━━ Data to examine ━━

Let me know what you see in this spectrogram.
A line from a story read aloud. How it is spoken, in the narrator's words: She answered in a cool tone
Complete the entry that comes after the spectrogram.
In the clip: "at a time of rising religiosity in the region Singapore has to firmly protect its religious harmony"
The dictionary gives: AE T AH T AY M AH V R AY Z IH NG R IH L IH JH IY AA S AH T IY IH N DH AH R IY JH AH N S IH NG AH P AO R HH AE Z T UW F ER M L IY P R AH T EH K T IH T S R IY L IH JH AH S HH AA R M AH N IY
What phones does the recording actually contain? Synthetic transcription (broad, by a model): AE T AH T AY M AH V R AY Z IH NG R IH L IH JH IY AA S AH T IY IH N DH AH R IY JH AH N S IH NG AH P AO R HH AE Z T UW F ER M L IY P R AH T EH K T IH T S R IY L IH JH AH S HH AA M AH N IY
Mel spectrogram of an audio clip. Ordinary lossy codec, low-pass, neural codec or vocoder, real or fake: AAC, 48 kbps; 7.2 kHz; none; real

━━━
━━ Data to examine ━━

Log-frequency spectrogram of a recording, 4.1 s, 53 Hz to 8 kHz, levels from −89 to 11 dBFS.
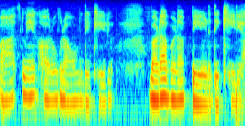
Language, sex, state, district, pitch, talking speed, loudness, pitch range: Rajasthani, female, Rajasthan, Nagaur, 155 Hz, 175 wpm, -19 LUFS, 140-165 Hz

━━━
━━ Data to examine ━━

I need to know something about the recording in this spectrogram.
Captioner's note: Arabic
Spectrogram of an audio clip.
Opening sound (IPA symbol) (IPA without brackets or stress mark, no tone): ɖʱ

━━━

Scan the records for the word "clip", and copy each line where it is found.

-- Output for this exercise --
In the clip: "at a time of rising religiosity in the region Singapore has to firmly protect its religious harmony"
Mel spectrogram of an audio clip. Ordinary lossy codec, low-pass, neural codec or vocoder, real or fake: AAC, 48 kbps; 7.2 kHz; none; real
Spectrogram of an audio clip.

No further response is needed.